Enter WordPress, stage “hell yeah!” Here was a tool that led me to learn PHP, MySQL, some Apache tricks and a fair amount of Linux. Today, I operate four publicly accessible WordPress sites (personal, testing, BOTD and this) and a few local copies for development on my laptop. Scripts I have written or hacked (especially this) are downloaded several times daily and if I ever saw how many times they ran each day on different servers, I would probably have to go outside and lie down in the grass.

Today I am working on several projects, some new and some old. The older scripts and plugins need maintenance, optimization and new features. The new ones get more ambitious each time. Right now I’m trying to wrap all of PHP into a secure, form-based package so that non-programmers can customize their sites without risk of corrupting data or exposing critical system functions to untrusted users.

I haven’t even mentioned the best part of this whole story: I get so much pleasure out of what I am doing, I can hardly tear myself away to sleep after a 16-hour day of it. The downside is that because I fend for myself at home, I must find time for things like folding laundry and cooking meals. One day I’ll find someone to watch over me.

Being a Multi-User user

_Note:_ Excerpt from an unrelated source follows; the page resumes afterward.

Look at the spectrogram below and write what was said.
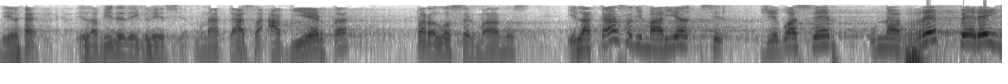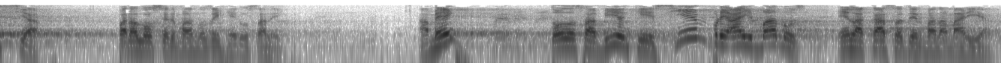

I am not the first person to write on this topic but it bears attention. Moving from WordPress 1.5 Strayhorn to WPMU is like moving from a stunt plane to a locomotive. Where before I could tweak and break any part of my blog, now I am barred from editing any PHP: the theme, the plugins, all are out of my reach. Some folks might not like that but for me, it’s a blessing. My Strayhorn admin pages would dance around my screen like little devils taunting and tempting me to tweak one thing or another. Now it’s “out of sight, out of mind.” Now it’s all about blogging and it’s full steam ahead!